* **Task description**
Beginning at the line that contains "A voice recording", repeat each line exactly through the last one of the records below, and leave out the pictures.

Records from a data collection
= Beginning of Section =
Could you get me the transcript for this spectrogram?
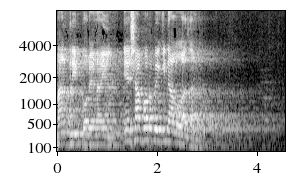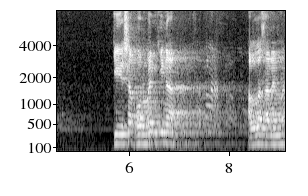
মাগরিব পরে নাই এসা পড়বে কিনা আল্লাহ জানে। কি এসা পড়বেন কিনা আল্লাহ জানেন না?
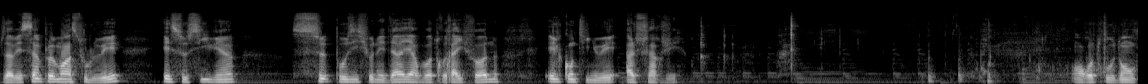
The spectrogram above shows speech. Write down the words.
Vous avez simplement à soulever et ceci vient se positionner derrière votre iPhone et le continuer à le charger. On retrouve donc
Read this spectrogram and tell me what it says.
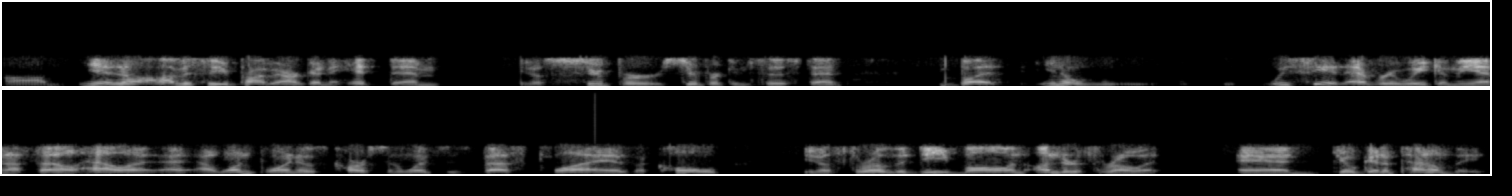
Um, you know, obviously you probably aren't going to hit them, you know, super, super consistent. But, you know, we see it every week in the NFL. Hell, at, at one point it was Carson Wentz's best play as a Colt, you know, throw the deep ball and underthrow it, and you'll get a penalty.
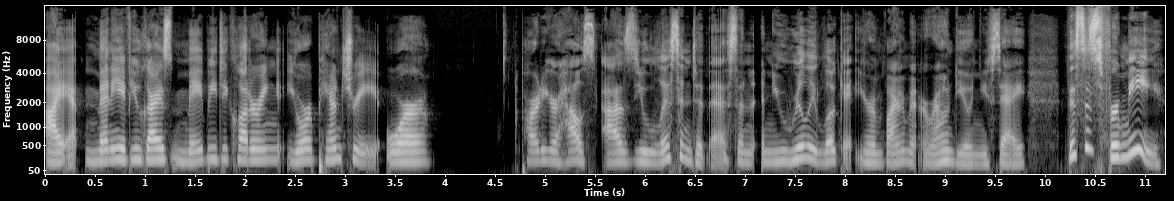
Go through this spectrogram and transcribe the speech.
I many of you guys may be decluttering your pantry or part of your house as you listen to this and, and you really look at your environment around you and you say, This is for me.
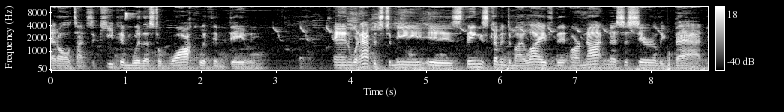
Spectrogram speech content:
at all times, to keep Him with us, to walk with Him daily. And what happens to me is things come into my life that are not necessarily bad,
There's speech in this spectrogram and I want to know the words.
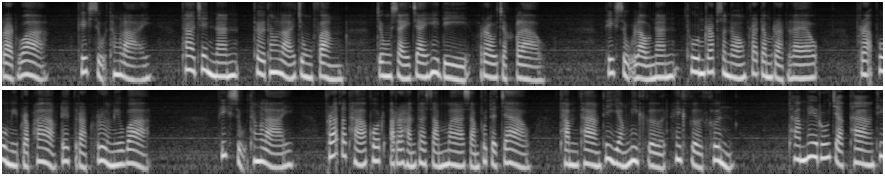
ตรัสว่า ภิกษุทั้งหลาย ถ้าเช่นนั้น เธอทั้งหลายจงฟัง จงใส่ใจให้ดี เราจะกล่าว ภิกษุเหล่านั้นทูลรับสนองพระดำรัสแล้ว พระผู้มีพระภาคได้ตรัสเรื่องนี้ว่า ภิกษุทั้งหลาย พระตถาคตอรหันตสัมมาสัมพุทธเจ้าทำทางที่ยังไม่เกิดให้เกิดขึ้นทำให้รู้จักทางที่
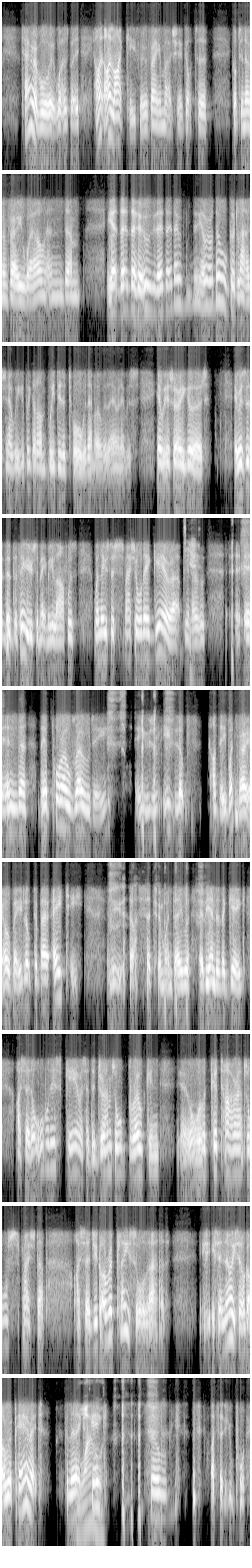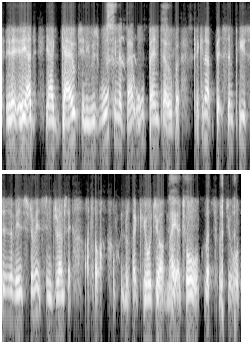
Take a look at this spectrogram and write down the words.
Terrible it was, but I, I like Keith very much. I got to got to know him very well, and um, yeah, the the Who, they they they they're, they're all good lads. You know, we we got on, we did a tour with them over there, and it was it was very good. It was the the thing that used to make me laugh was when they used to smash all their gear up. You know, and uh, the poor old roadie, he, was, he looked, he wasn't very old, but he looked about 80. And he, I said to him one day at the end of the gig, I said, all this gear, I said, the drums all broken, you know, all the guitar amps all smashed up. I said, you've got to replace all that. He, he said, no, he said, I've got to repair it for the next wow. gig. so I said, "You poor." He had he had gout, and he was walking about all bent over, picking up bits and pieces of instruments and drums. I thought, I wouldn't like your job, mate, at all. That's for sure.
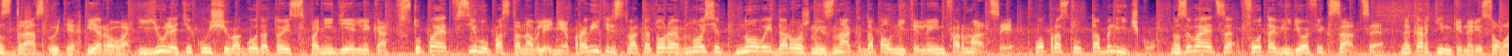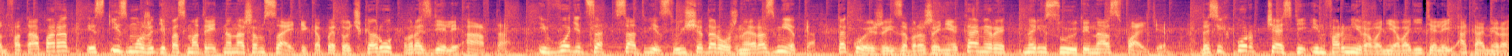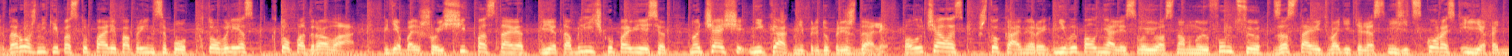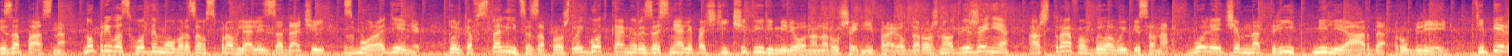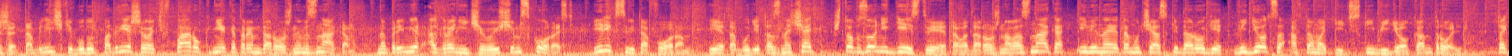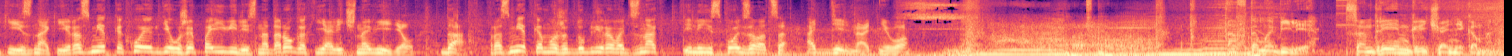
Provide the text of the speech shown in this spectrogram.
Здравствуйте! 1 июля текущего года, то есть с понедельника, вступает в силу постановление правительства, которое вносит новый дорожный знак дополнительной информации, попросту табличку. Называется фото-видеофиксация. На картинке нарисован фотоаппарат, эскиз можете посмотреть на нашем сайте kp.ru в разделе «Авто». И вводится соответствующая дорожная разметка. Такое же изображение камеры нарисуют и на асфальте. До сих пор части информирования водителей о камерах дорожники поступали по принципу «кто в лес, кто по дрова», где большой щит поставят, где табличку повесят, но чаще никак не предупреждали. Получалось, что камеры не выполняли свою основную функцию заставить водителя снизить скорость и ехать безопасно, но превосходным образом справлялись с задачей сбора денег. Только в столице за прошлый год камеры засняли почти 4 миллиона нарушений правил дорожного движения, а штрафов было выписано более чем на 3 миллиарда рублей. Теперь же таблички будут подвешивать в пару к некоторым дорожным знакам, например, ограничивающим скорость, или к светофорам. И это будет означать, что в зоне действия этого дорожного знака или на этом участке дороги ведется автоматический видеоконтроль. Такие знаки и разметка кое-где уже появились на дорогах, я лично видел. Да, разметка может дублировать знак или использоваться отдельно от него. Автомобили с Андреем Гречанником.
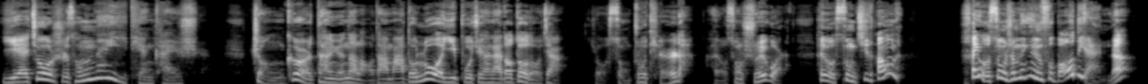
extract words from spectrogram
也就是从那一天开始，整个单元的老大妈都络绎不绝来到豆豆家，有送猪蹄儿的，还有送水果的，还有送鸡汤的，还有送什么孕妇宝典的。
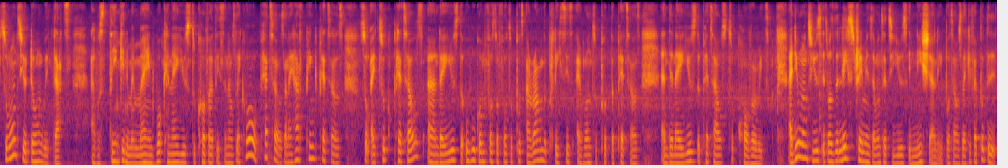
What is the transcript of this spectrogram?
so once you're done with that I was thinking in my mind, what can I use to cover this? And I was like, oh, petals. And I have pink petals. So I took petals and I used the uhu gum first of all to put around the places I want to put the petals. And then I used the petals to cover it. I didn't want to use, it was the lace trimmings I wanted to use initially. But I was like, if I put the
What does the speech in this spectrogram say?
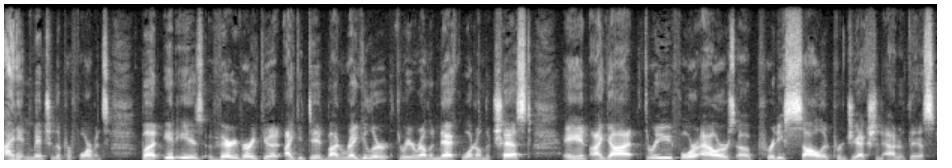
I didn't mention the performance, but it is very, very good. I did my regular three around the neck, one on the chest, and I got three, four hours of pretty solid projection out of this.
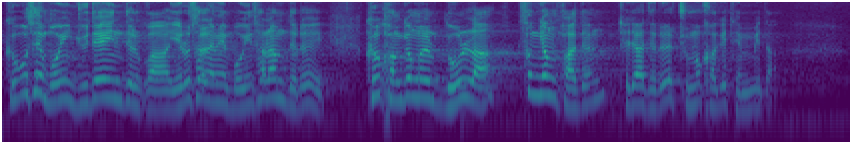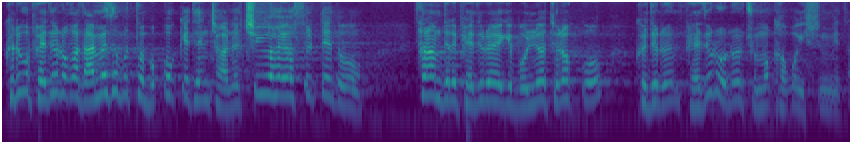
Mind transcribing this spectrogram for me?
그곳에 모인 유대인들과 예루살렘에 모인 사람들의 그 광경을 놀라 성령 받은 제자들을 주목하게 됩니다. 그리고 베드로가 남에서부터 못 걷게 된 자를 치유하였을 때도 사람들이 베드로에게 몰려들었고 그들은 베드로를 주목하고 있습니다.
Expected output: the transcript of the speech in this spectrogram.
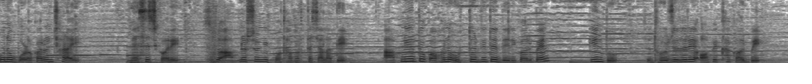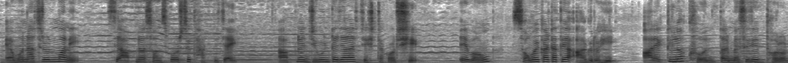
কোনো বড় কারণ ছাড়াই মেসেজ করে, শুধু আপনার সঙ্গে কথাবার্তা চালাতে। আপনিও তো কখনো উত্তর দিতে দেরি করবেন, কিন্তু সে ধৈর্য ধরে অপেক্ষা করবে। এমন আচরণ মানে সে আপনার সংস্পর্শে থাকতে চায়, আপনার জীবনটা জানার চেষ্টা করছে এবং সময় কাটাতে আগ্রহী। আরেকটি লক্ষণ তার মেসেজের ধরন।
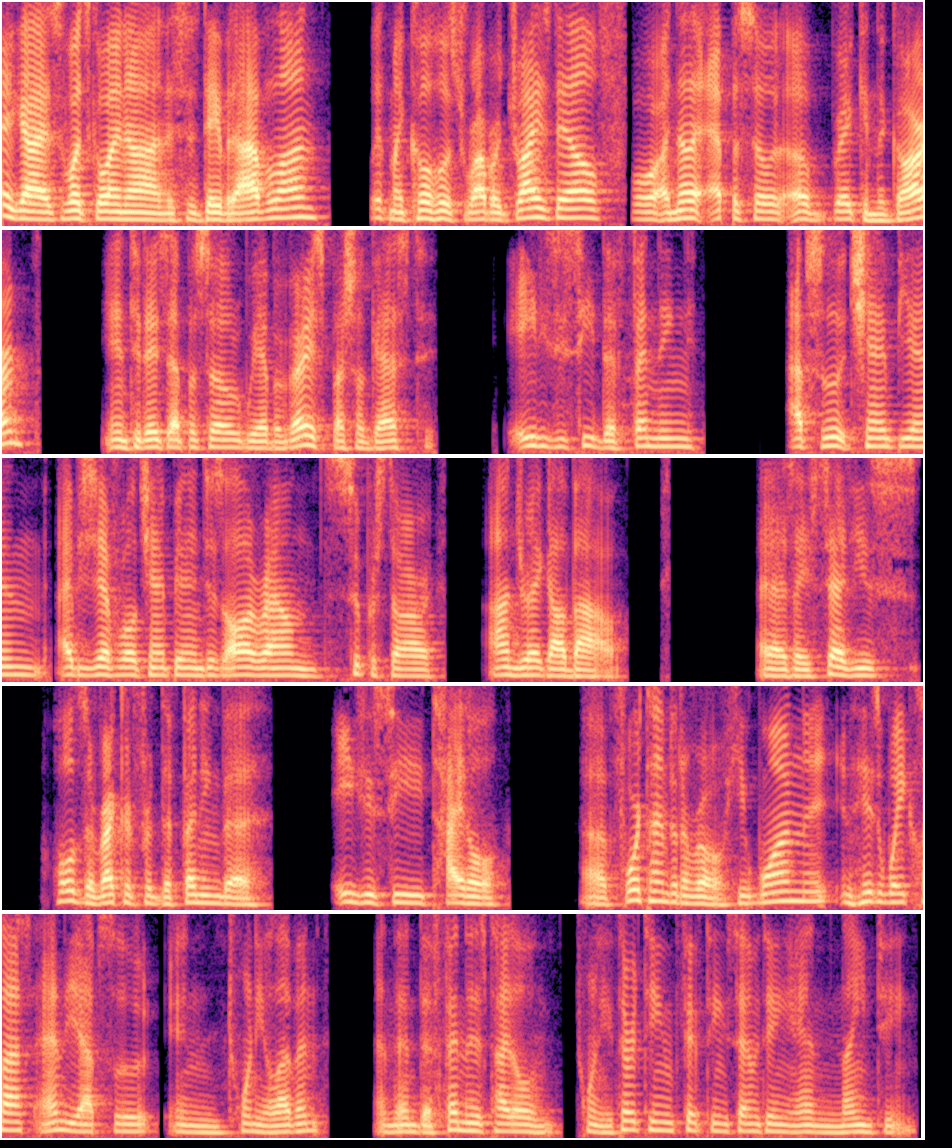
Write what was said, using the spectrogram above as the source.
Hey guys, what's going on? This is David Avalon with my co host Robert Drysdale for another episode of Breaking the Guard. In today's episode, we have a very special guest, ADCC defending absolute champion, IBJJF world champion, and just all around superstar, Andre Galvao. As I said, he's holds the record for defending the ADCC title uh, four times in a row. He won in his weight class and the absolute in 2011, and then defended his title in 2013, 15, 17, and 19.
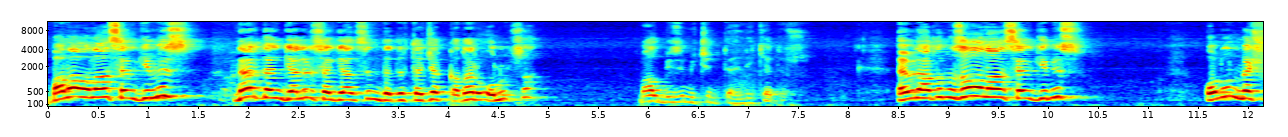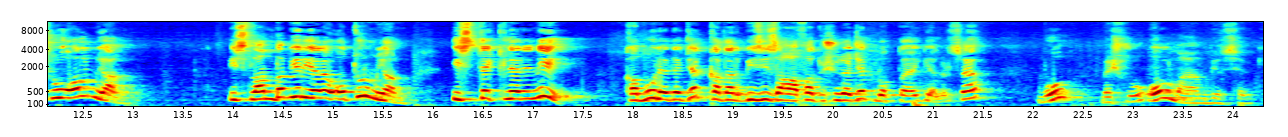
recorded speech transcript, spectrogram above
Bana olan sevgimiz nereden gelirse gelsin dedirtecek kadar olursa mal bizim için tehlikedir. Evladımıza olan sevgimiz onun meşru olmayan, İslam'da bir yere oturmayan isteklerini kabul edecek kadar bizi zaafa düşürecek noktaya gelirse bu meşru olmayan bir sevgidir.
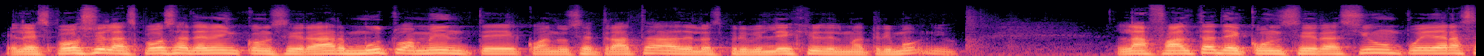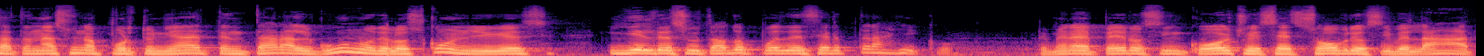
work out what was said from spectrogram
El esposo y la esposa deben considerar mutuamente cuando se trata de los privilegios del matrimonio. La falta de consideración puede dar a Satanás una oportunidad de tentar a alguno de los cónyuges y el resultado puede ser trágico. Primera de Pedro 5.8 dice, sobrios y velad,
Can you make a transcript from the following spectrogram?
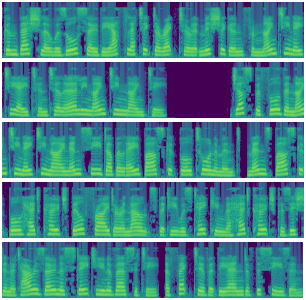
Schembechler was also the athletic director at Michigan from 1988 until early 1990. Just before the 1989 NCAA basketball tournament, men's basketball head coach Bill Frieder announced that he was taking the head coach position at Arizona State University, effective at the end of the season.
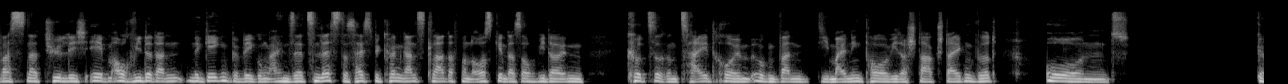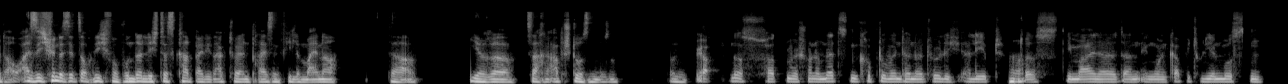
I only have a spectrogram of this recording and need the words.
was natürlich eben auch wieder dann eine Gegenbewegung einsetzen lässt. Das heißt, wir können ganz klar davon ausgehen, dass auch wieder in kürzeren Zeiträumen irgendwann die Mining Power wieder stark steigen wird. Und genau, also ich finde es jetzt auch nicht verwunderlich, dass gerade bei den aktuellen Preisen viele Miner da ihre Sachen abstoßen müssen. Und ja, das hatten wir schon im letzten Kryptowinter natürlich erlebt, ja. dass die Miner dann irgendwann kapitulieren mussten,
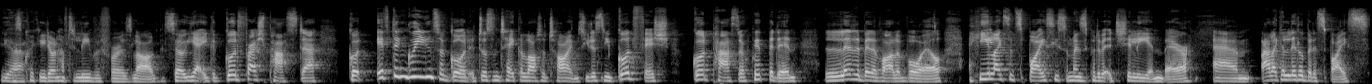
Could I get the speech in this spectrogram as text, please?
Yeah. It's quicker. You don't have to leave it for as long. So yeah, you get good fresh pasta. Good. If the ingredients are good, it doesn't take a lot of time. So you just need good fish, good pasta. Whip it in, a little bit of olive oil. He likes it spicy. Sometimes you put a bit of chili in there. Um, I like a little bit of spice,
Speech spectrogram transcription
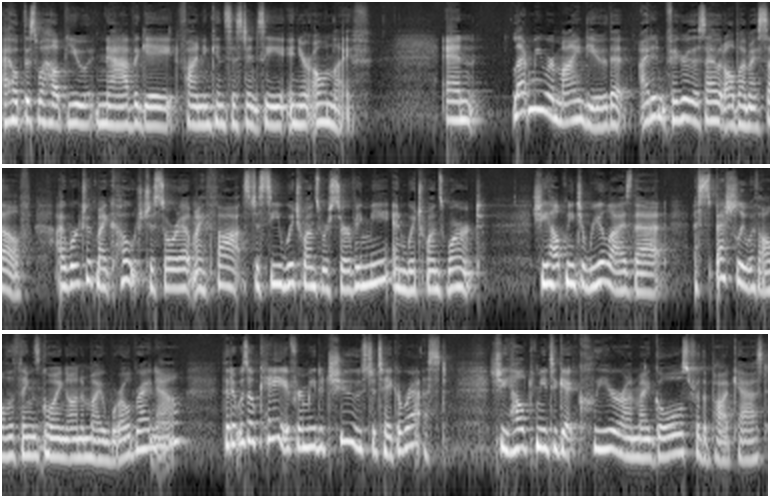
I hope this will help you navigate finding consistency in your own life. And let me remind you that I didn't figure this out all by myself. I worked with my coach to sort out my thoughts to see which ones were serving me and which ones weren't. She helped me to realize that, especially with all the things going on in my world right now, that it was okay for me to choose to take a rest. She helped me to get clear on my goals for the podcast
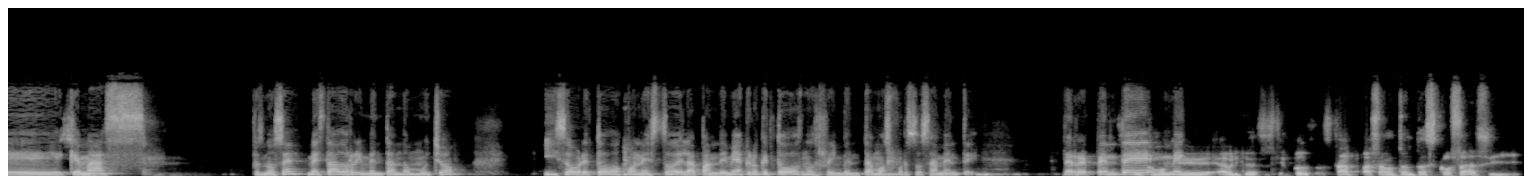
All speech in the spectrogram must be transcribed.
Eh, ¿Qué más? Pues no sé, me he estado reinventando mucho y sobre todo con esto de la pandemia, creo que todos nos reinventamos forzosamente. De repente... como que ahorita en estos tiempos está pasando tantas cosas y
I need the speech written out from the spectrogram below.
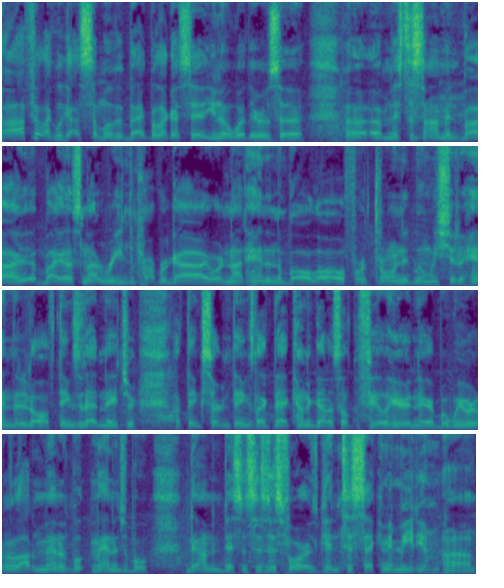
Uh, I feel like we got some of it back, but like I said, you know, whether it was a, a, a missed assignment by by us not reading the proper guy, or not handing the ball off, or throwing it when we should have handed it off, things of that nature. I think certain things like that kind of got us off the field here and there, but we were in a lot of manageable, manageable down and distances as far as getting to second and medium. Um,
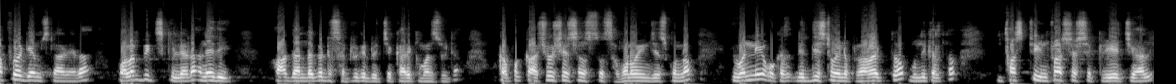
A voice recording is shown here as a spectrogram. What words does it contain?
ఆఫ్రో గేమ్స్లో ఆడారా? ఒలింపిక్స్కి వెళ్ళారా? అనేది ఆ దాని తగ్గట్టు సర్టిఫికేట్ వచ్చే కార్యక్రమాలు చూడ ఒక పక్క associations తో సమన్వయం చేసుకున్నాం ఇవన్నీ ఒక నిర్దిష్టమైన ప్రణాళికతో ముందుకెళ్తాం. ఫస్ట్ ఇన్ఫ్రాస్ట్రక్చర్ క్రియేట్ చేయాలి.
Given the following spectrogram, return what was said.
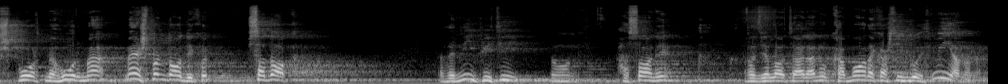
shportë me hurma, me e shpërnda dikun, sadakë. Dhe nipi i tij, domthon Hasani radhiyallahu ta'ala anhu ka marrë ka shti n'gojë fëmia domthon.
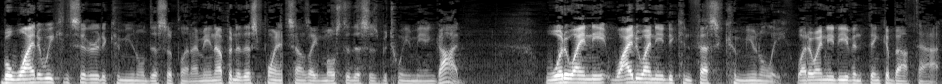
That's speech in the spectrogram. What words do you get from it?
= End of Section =
* **Reply to the exercise**
A voice recording is shown here as a spectrogram. What words does it contain?
ఆఫ్రో గేమ్స్లో ఆడారా? ఒలింపిక్స్కి వెళ్ళారా? అనేది ఆ దాని తగ్గట్టు సర్టిఫికేట్ వచ్చే కార్యక్రమాలు చూడ ఒక పక్క associations తో సమన్వయం చేసుకున్నాం ఇవన్నీ ఒక నిర్దిష్టమైన ప్రణాళికతో ముందుకెళ్తాం. ఫస్ట్ ఇన్ఫ్రాస్ట్రక్చర్ క్రియేట్ చేయాలి.
Given the following spectrogram, return what was said.
shportë me hurma, me e shpërnda dikun, sadakë. Dhe nipi i tij, domthon Hasani radhiyallahu ta'ala anhu ka marrë ka shti n'gojë fëmia domthon.
That's speech in the spectrogram. What words do you get from it?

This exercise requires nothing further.